  • "You never get credit for correctly predicting an outbreak," says science journalist Laurie Garrett in the book.
  • In this interview with Big Think, R.P. Eddy explains why people don't listen to warnings—and how to try to get them to listen.
Keep reading Show less

Creativity: The science behind the madness

Human brains evolved for creativity. We just have to learn how to access it.

Videos
  • An all-star cast of Big Thinkers—actors Rainn Wilson and Ethan Hawke; composer Anthony Brandt; neuroscientists David Eagleman, Wendy Suzuki, and Beau Lotto; and psychologist Scott Barry Kaufman—share how they define creativity and explain how our brains uniquely evolved for the phenomenon.
  • According to Eagleman, during evolution there was an increase in space between our brain's input and output that allows information more time to percolate. We also grew a larger prefrontal cortex which "allows us to simulate what ifs, to separate ourselves from our location in space and time and think about possibilities."
  • Scott Barry Kaufman details 3 brain networks involved in creative thinking, and Wendy Suzuki busts the famous left-brain, right-brain myth.

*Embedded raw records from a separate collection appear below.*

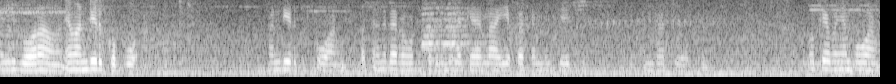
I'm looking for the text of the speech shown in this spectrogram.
എനിക്ക് ബോറാണ്. ഞാൻ വണ്ടി എടുക്കും പോവാം വണ്ടി എടുത്ത് പോവാണ്. പത്തനംതിട്ട റോഡ് ശബരിമല കേരള അയ്യപ്പ ടെമ്പിൾ ചേച്ചി ഉണ്ടാട്ടി ഓക്കെ ഓക്കെ അപ്പോൾ ഞാൻ പോവാണ്.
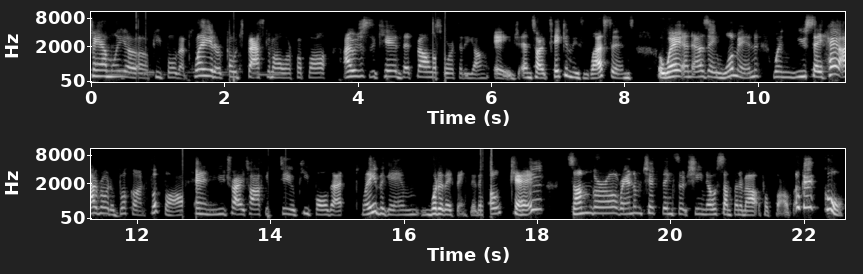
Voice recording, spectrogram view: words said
family of people that played or coached basketball or football. I was just a kid that fell in sports at a young age, and so I've taken these lessons away. And as a woman, when you say, "Hey, I wrote a book on football," and you try talking to people that play the game, what do they think? They think, "Okay." Some girl, random chick thinks that she knows something about football. Okay, cool.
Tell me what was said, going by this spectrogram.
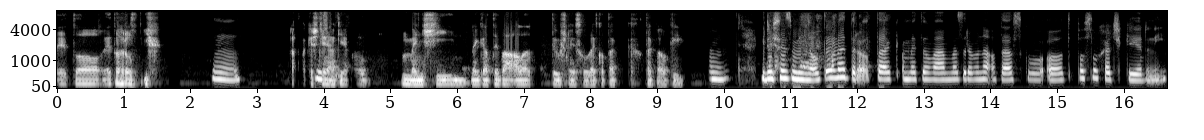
je to, je to hrozný. Hmm. A pak ještě nějaký jako menší negativa, ale ty už nejsou jako tak, tak velký. Hmm. Když jsi zmínil to vedro, tak my to máme zrovna otázku od posluchačky jedný,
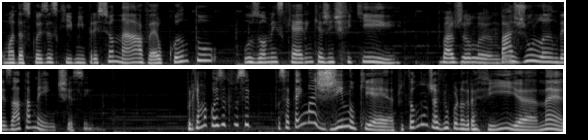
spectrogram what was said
Uma das coisas que me impressionava é o quanto os homens querem que a gente fique Bajulando. bajulando exatamente, assim. Porque é uma coisa que você você até imagina o que é, porque todo mundo já viu pornografia, né?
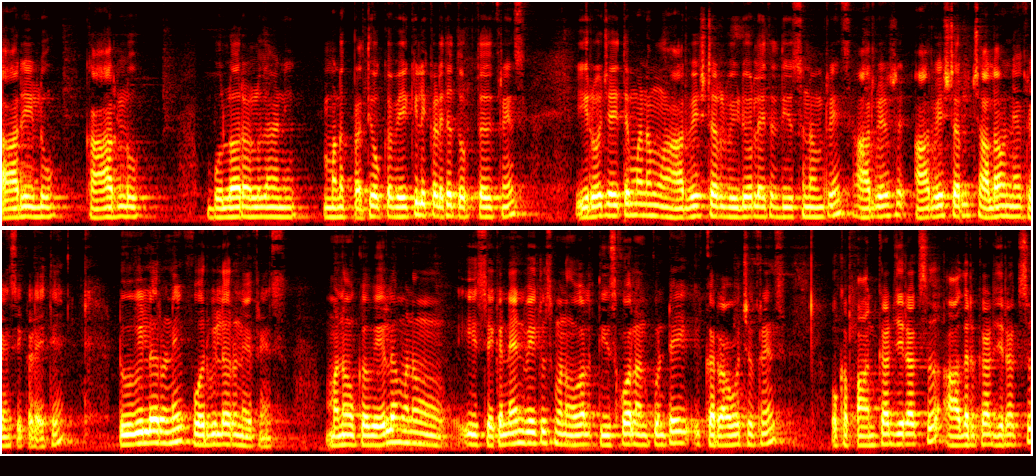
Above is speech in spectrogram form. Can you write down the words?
లారీలు కార్లు బొలరోలు కానీ మనకు ప్రతి ఒక్క వెహికల్ ఇక్కడైతే దొరుకుతుంది ఫ్రెండ్స్. ఈరోజు అయితే మనం హార్వెస్టర్ వీడియోలు అయితే తీస్తున్నాం ఫ్రెండ్స్. హార్వెస్ హార్వెస్టర్లు చాలా ఉన్నాయి ఫ్రెండ్స్ ఇక్కడైతే. టూ వీలర్ ఉన్నాయి ఫోర్ వీలర్ ఉన్నాయి ఫ్రెండ్స్. మనం ఒకవేళ మనం ఈ సెకండ్ హ్యాండ్ వెహికల్స్ మనం ఒకవేళ తీసుకోవాలనుకుంటే ఇక్కడ రావచ్చు ఫ్రెండ్స్. ఒక pan card xerox Aadhaar card xerox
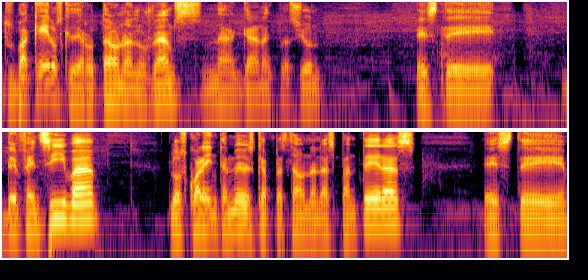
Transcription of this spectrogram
Tus vaqueros que derrotaron a los Rams, una gran actuación este, defensiva. Los 49 que aplastaron a las Panteras. Este,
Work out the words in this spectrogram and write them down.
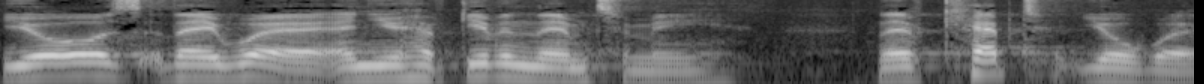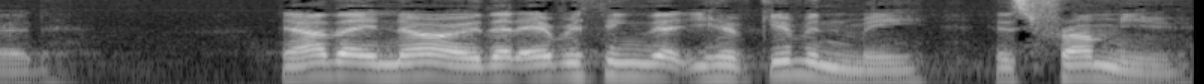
Yours they were, and you have given them to me they have kept your word. Now they know that everything that you have given me is from you.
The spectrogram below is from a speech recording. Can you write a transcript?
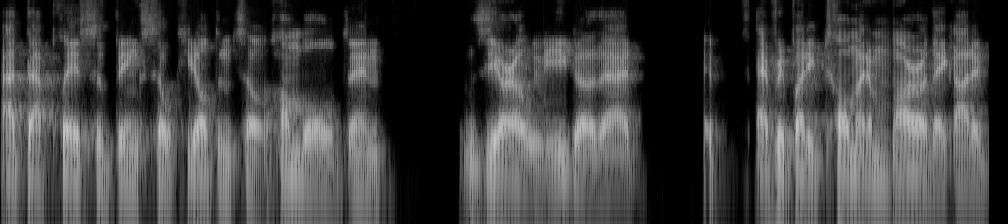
at that place of being so healed and so humbled and zero ego that if everybody told me tomorrow they got a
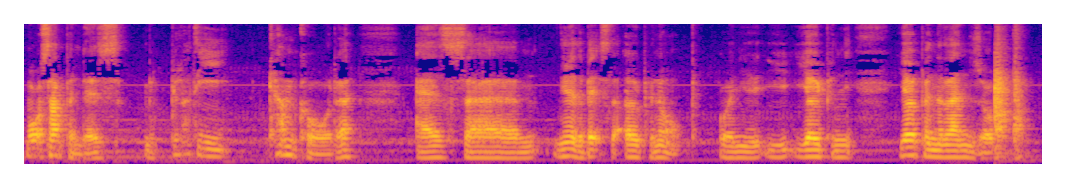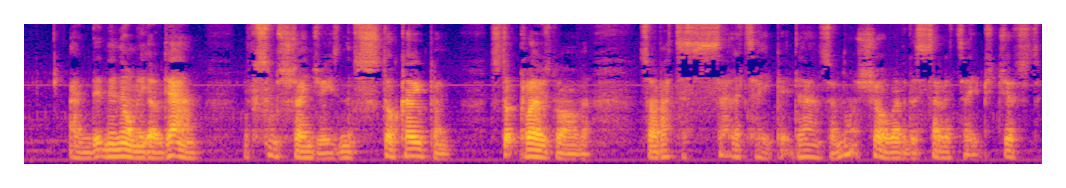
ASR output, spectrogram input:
What's happened is, the bloody camcorder has, um, you know, the bits that open up when you, you, you open you open the lens up and they normally go down. But for some strange reason they've stuck open, stuck closed rather. So I've had to sellotape it down. So I'm not sure whether the sellotape's just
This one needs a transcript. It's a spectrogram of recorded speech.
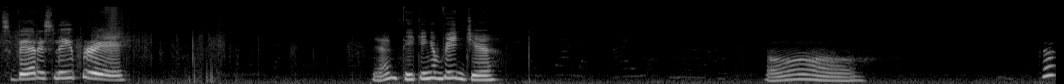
It's very slippery. Yeah, I'm taking a video. Oh. Huh?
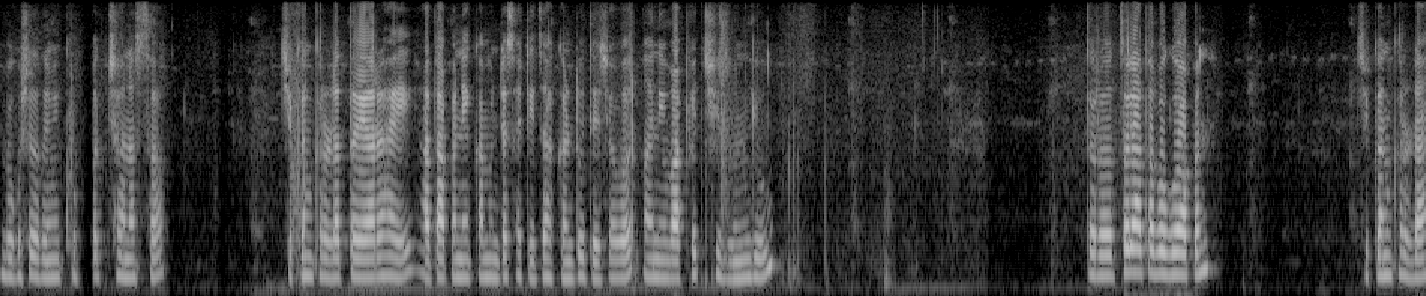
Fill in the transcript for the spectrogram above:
बघू शकता मी खूपच छान असं चिकन खरडा तयार आहे. आता आपण एका मिनटासाठी झाकण ठेवू त्याच्यावर आणि वाफेत शिजवून घेऊ. तर चला आता बघू आपण चिकन खरडा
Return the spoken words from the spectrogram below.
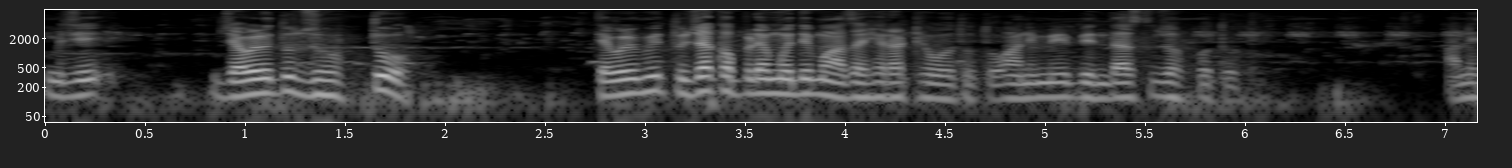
म्हणजे ज्यावेळी तू झोपतो त्यावेळी मी तुझ्या कपड्यामध्ये माझा हिरा ठेवत होतो आणि मी बिंदास्त झोपत होतो. आणि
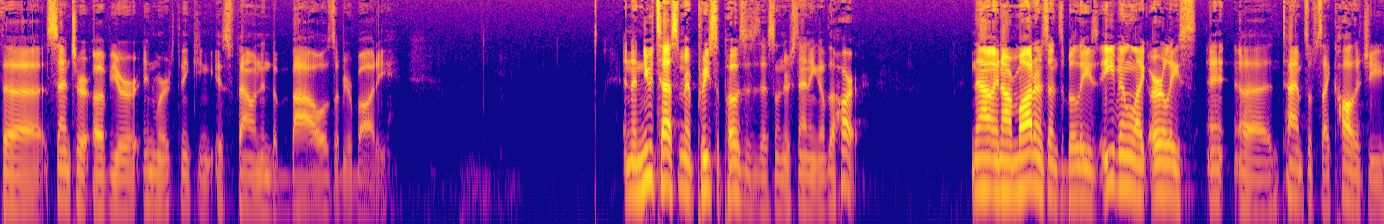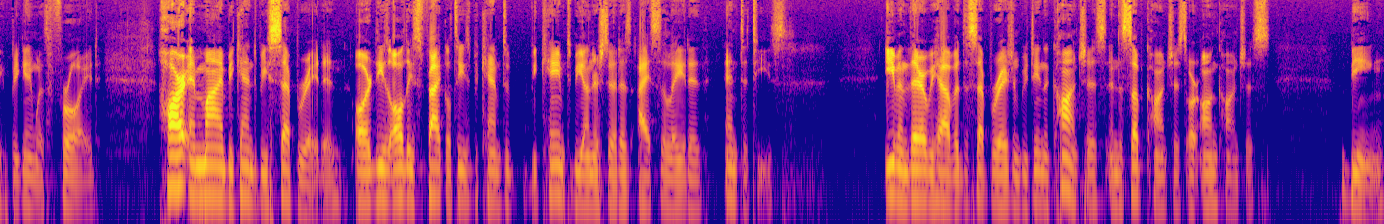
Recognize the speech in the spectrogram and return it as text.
the center of your inward thinking is found in the bowels of your body. And the New Testament presupposes this understanding of the heart. Now, in our modern sensibilities, even like early eh, uh, times of psychology, beginning with Freud, heart and mind began to be separated, or these, all these faculties became to, became to be understood as isolated entities. Even there, we have a separation between the conscious and the subconscious or unconscious being.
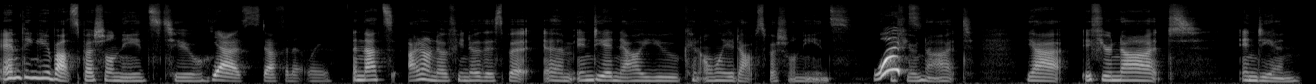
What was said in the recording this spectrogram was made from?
And thinking about special needs too. yes, definitely. And that's, I don't know if you know this, but um, India now you can only adopt special needs. What? if you're not yeah if you're not indian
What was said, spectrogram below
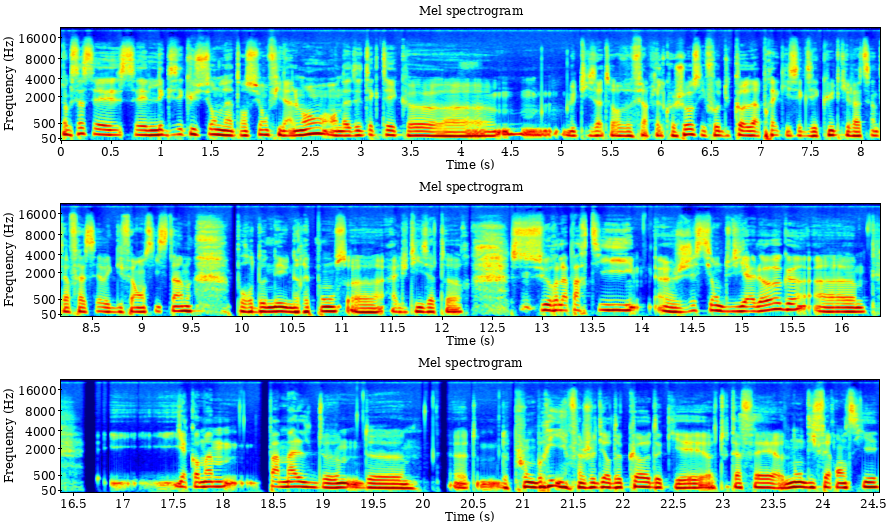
Donc ça, c'est l'exécution de l'intention finalement. On a détecté que euh, l'utilisateur veut faire quelque chose. Il faut du code après qui s'exécute, qui va s'interfacer avec différents systèmes pour donner une réponse euh, à l'utilisateur. Sur la partie euh, gestion du dialogue, il y a quand même pas mal de, euh, de, plomberie, enfin je veux dire de code qui est euh, tout à fait euh, non différencié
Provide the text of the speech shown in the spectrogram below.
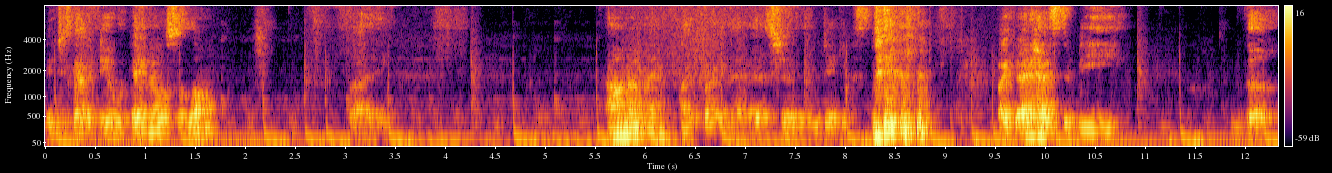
they just got to deal with Thanos alone. Like I don't know, man. Like fucking that, that shit is ridiculous. like that has to be the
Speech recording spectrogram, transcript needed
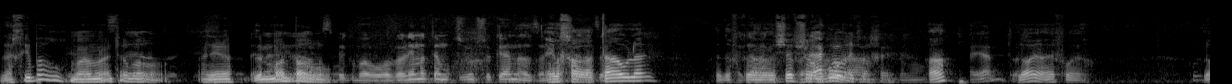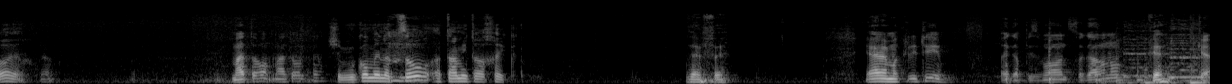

What if Middle-earth was in Pakistan?

Iranian Tolkien scholar finds intriguing parallels between subcontinental geography and famous map of Middle-earth.

Image: Mohammad Reza Kamali, reproduced with kind permission
Strange Maps
  • J.R.R. Tolkien hinted that his stories are set in a really ancient version of Europe.
  • But a fantasy realm can be inspired by a variety of places; and perhaps so is Tolkien's world.
  • These intriguing similarities with Asian topography show that it may be time to 'decolonise' Middle-earth.
Keep reading Show less

New study explores how to navigate 'desire discrepancies' in long term relationships

With the most common form of female sexual dysfunction impacting 1 in 10 women, this important study dives into how to keep a relationship going despite having different needs and wants in the bedroom.

NDAB Creativity / Shutterstock
Sex & Relationships
  • A new study highlights the difficulties faced by women who struggle with decreased sexual desire, and explains how to navigate desire discrepancies in long-term relationships.
  • Hypoactive sexual desire disorder is one of the most common forms of female sexual dysfunction, impacting an estimated 1 in 10 women.
  • Finding other ways to promote intimacy in your relationship is one of the keys to ensuring happiness on both sides.

Keep reading Show less
Quantcast